It doesn’t matter what version of Christianity you believe in or what denomination you subscribe to. Grace is an important issue to the Christian community. We talk a lot about grace. We insist on how we need to give each other more grace. We even insist on how people ought to give us more grace. We might even tell ourselves that we ought to give ourselves more grace. But is it possible we missed the point of grace? Maybe we got grace wrong.
It’s possible those with a more legalistic point-of-view or those who feel that the Church has cheapened grace will be excited, anticipating that I will be offering something along those lines as well. I’m sorry to disappoint, but I’m not. You see, we have so often done legalism wrong because it was all about what we felt was right. We, like the pharisees, have sought legalism to declare ourselves righteous. We have so often used legalism to impose righteous standards on others in order to make ourselves feel pious. Even when we don’t measure up ourselves, we insist that we deserve grace. When doing so we ruin the gift of God by demanding it to conform to our desire or rules. There is no room for grace in the heart of those who are self-righteous. What if in our self-centeredness many of us in the church have never truly experienced God’s grace??

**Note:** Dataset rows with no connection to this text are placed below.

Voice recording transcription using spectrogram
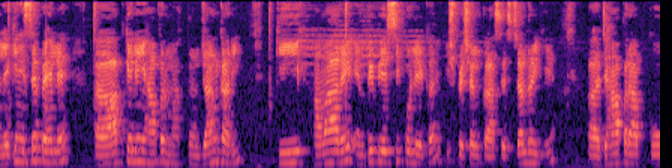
लेकिन इससे पहले आपके लिए यहाँ पर महत्वपूर्ण जानकारी कि हमारे एमपीपीएससी को लेकर स्पेशल क्लासेस चल रही है जहाँ पर आपको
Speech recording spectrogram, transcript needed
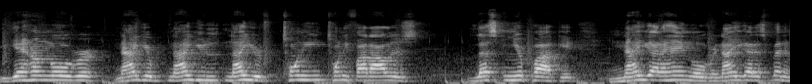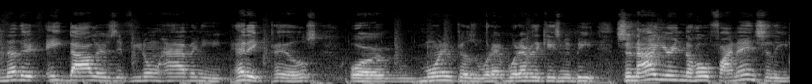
you get hungover, now you're now you now you're 20 25 dollars less in your pocket. Now you got a hangover. Now you got to spend another eight dollars if you don't have any headache pills or morning pills, whatever, whatever the case may be. So now you're in the hole financially,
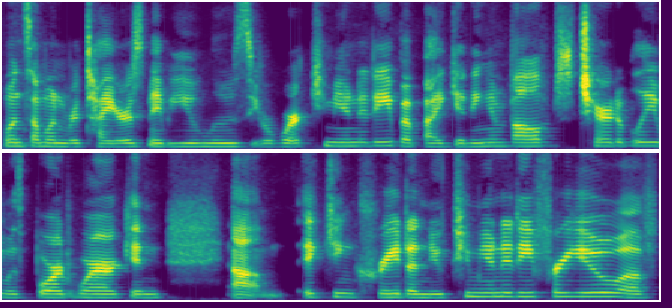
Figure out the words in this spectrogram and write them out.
when someone retires, maybe you lose your work community, but by getting involved charitably with board work, and um, it can create a new community for you of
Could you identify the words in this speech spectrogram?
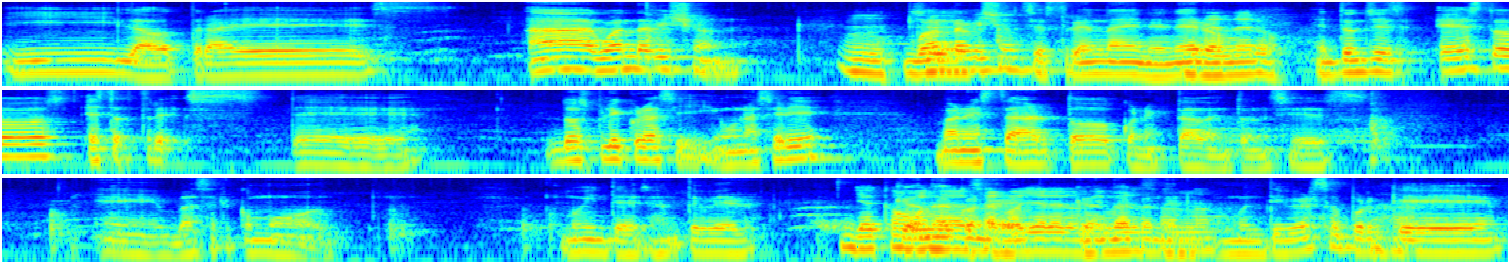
Y la otra es... Ah, WandaVision. Mm, sí. WandaVision se estrena en enero. En enero. Entonces, estos, estas tres, eh, dos películas y una serie van a estar todo conectado. Entonces, eh, va a ser como muy interesante ver Ya qué como van a el, desarrollar el universo, con el ¿no? multiverso, porque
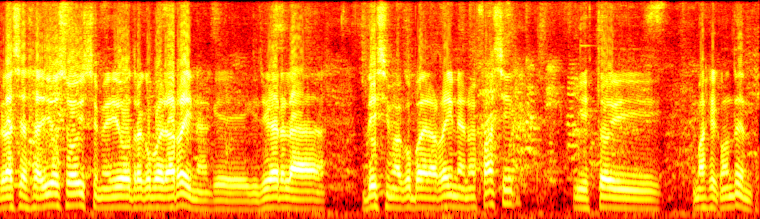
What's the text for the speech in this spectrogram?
gracias a Dios hoy se me dio otra Copa de la Reina, que llegar a la décima Copa de la Reina no es fácil y estoy más que contento.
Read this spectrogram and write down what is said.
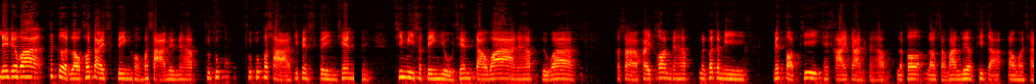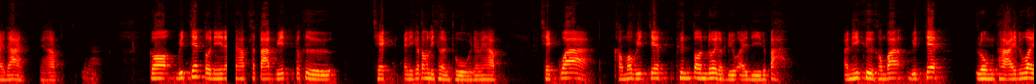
เรียกได้ว่าถ้าเกิดเราเข้าใจ string ของภาษาหนึ่งนะครับ ทุกๆทุก ๆ ภาษาที่เป็น string เช่น ที่มี string อยู่เช่น Java นะครับ หรือว่าภาษา Python นะครับ มันก็จะมีเมธอดที่คล้าย ๆ กันนะครับ แล้วก็เราสามารถเลือกที่จะเอามาใช้ได้นะครับ ก็วิดเจ็ตตัวนี้นะครับ start with ก็คือเช็ค อันนี้ก็ต้อง return to ใช่ไหมครับ เช็คว่าคำว่า widget ขึ้นต้นด้วย WID หรือเปล่า อันนี้คือคำว่า widget ลงท้ายด้วย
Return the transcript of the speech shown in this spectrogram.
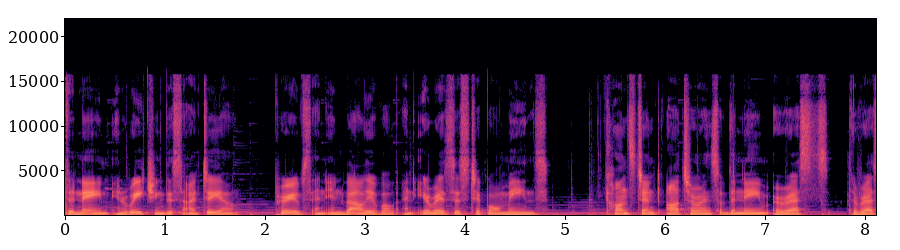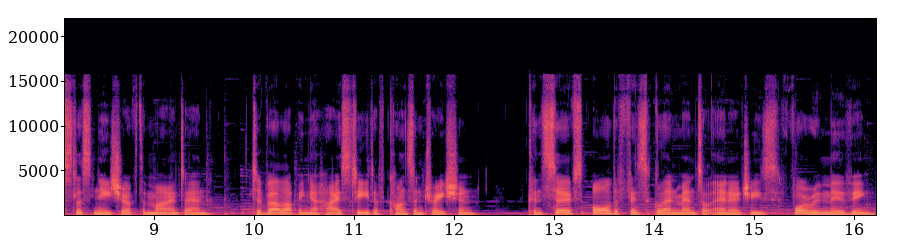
The name in reaching this ideal proves an invaluable and irresistible means. Constant utterance of the name arrests the restless nature of the mind and, developing a high state of concentration, conserves all the physical and mental energies for removing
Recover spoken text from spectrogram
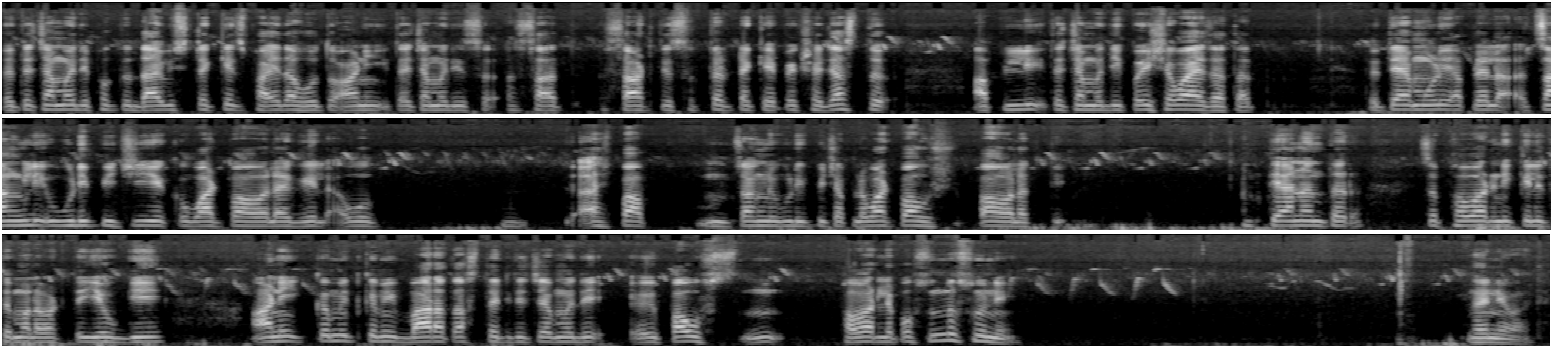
तर त्याच्यामध्ये फक्त दहावीस टक्केच फायदा होतो आणि त्याच्यामध्ये स सात साठ ते सत्तर टक्क्यापेक्षा जास्त आपली त्याच्यामध्ये पैसे वाया जातात. तर त्यामुळे आपल्याला चांगली उडीपीची एक वाट पाहावं लागेल व पा चांगली उडीपीची आपल्याला वाट पाहू पाहावं लागते. त्यानंतरचं फवारणी केली तर मला वाटतं योग्य आणि कमीत कमी बारा तास तरी त्याच्यामध्ये पाऊस फवारल्यापासून नसू नये. धन्यवाद.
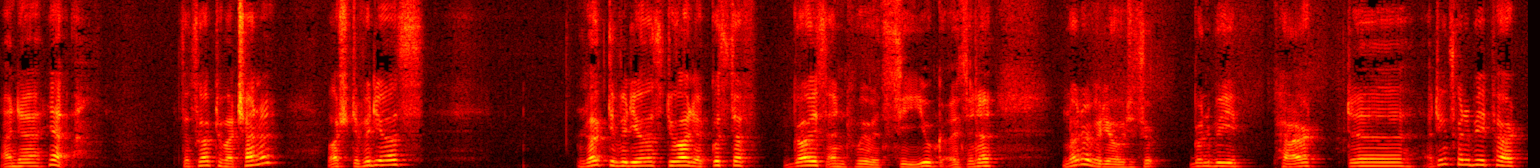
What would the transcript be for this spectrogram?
And uh, yeah, subscribe to my channel, watch the videos, like the videos, do all your good stuff, guys, and we will see you guys in a, another video, which is going to be part, uh, I think it's going to be part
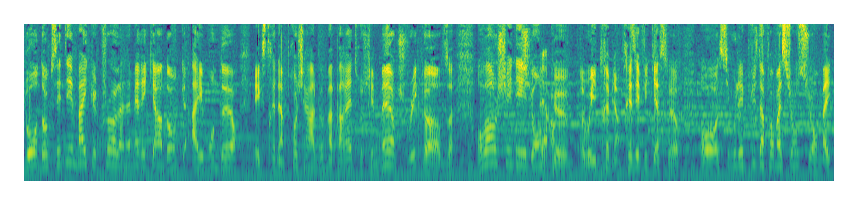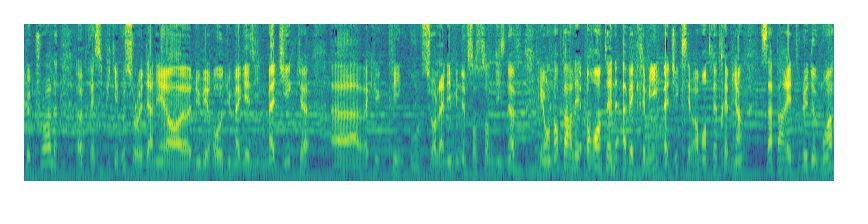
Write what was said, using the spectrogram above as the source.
Bon, donc c'était Michael Kroll, un américain, donc I Wonder, extrait d'un prochain album à paraître chez Merge Records. On va enchaîner Super. donc. euh, oui, très bien, très efficace. Oh, si vous voulez plus d'informations sur Michael Kroll, euh, précipitez-vous sur le dernier euh, numéro du magazine Magic, avec une film cool sur l'année 1979. Et on en parlait en antenne avec Rémi. Magic, c'est vraiment très très bien. Ça paraît tous les deux mois.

For by the grace given me I say to every one of you: Do not think of yourself more highly than you ought, but rather think of yourself with sober judgment, in accordance with the faith God has distributed to each of you. (Romans 12:3)
In the Scriptures lately I have noticed something rather astonishing. Grace only ever comes from God. He is the author of grace. Every gift of grace comes from Him. He is the originator of grace. He invented it. He created grace. He thought it up and put it into practice. In some ways He has copyrighted it. You see, grace is not something that can be used to one-up someone else. Grace is a free gift from God. You and I cannot have grace apart from Him. We cannot have it to justify what we desire. We cannot abuse it to give us license to do what we want. It is a gift from God alone for those who desperately beg for it.
But by the grace of God I am what I am, and his grace toward me was not in vain… (1 Corinthians 15:10)
For by grace you have been saved through faith. And this is not your own doing; it is the gift of God, not a result of works, so that no one may boast. (Ephesians 2:8-9)
There is not one of us who deserves grace or who can demand it. Yet we try to demand it, don’t we? “Give me a break, I deserve it!” We attempt to prevent others from judging us harshly without grace. “You have no right to judge me!” On some level, that’s true, but that doesn’t justify us. It is only God who justifies or condemns. Grace demanded is no grace at all. If you or I demand grace we nullify it. Grace is useless to those who insist on it. We can request grace as the thief on the cross did. It is only Jesus who can grant you or I the grace we so desire and so desperately need. It is true that grace is free. The church cannot sell grace. The origin of grace is with God so it is He alone who can give it out or pass it along in measure. Grace destined for self is no grace at all because by nature grace is designed by nature for someone else.
Each one should use whatever gift he has received to serve others, faithfully administering God’s grace in its various forms. If anyone speaks, he should do it as one speaking the very words of God. If anyone serves, he should do it with the strength God provides, so that in all things God may be praised through Jesus Christ. To him be the glory and the power for ever and ever. Amen. (1 Peter 4:10–11)
You see we are each stewards of God’s grace. We can pass it along for the good of someone else. It cannot be used to let ourselves off the hook. Grace cannot be hoarded or held onto. It must be given away to another who needs it. God has made us stewards of His grace. We are to pass this grace on to others. God has not given us grace that we can brag. We are to give His grace because it cannot be used selfishly. Grace vanishes when there are ulterior motives. Grace and self-centered agendas cannot co-exist.